The rare Classical format on commercial is becoming even more rare. KING-FM Seattle announced that it will stop playing commercials and become a listener-supported public radio station come July 1st. It will, however, continue to be Classical, as it has been for 62 years.
“This is the next logical step in our evolution as a great classical station,” Christopher Bayley, President of the board of Beethoven, which owns the station, said in a note posted on the station’s website. “KING’s founder Dorothy Bullitt built a legacy of great classical programming and innovation at KING-FM. Then her daughters, Harriet Bullitt and Patsy Collins, gave the station to the community, endowing us with their vision that the station would not only be part of Seattle’s arts and culture framework forever, but that through advertising it would also generate financial support to the symphony, opera, and smaller classical performing groups. That vision worked well for a time, but the handwriting is on the wall. With all the changes in media in the United States, commercial advertising is no longer a fit for KING,” Bayley said.
“In recent years, it has become increasingly difficult to find advertising support for Classical KING that is compatible with the format. Commercial messages must be selective and respect our listeners’ taste,” said Harriet Bullitt in a lengthy note supporting the board decision. She added that her late sister would agree if she were still alive.

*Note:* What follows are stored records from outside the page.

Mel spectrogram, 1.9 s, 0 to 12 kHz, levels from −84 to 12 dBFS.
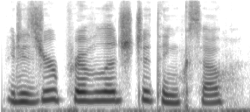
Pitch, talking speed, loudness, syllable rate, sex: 230 Hz, 225 wpm, -17 LUFS, 6.1 syllables/s, female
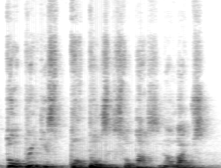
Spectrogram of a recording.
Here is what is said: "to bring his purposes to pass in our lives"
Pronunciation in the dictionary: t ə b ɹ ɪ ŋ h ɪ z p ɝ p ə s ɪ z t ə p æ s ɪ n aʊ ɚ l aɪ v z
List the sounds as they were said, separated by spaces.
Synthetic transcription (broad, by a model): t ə b ɹ ɪ ŋ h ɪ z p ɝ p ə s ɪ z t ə p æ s ɪ n aʊ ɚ l aɪ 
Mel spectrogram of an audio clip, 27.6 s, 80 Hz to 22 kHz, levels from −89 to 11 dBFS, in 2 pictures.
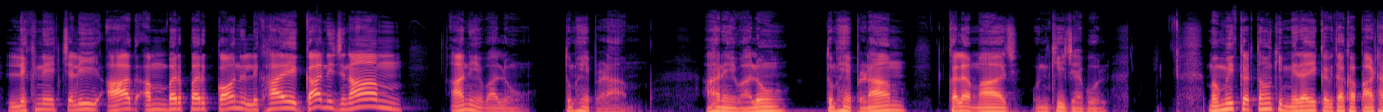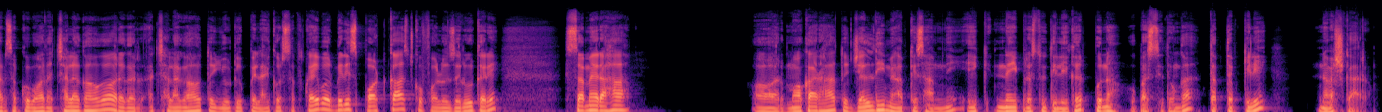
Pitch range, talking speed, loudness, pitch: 100-130 Hz, 175 wpm, -16 LUFS, 110 Hz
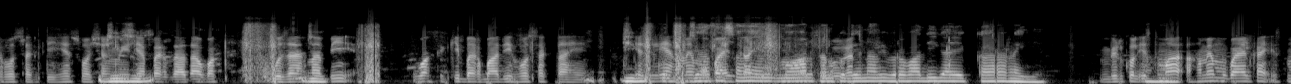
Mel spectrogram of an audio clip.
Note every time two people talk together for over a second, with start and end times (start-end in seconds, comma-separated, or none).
none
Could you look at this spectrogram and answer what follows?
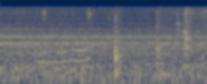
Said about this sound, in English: Train! It's the light rail, but they've been messing us up.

“While we always saw KING-FM as a community treasure, the ways in which the community could interact with the station were limited. In this new partnership, the listener relationship can really drive the station, and the station can be more richly engaged in supporting the whole classical music fabric of the community. I am pleased to hear that Classical KING-FM will include as part of their mission a classical music education element. This will help allow younger listeners to learn and appreciate the great music that we have enjoyed for years,” Bullitt concluded.

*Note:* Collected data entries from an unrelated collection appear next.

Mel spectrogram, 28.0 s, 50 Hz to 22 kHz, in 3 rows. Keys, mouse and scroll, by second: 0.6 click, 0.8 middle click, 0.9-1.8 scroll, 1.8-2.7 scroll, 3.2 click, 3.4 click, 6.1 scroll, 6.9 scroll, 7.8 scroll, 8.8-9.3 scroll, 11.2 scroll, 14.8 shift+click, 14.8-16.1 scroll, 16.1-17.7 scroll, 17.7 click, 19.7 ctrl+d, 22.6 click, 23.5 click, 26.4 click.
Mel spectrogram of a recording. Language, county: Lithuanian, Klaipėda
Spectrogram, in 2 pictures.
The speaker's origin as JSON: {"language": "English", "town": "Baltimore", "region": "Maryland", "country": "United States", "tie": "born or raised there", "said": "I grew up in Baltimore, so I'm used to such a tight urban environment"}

Beethoven is already a non-profit corporation. The announcement of the plan to go non-commercial noted that KING-FM has provided nearly $7 million since 1995 to the arts organizations which own it, the Seattle Symphony, Seattle Opera, and the Arts Fund.
Fisher Communications, which has handled ad sales for KING-FM, said it also supports the move to make the Classical station non-commercial.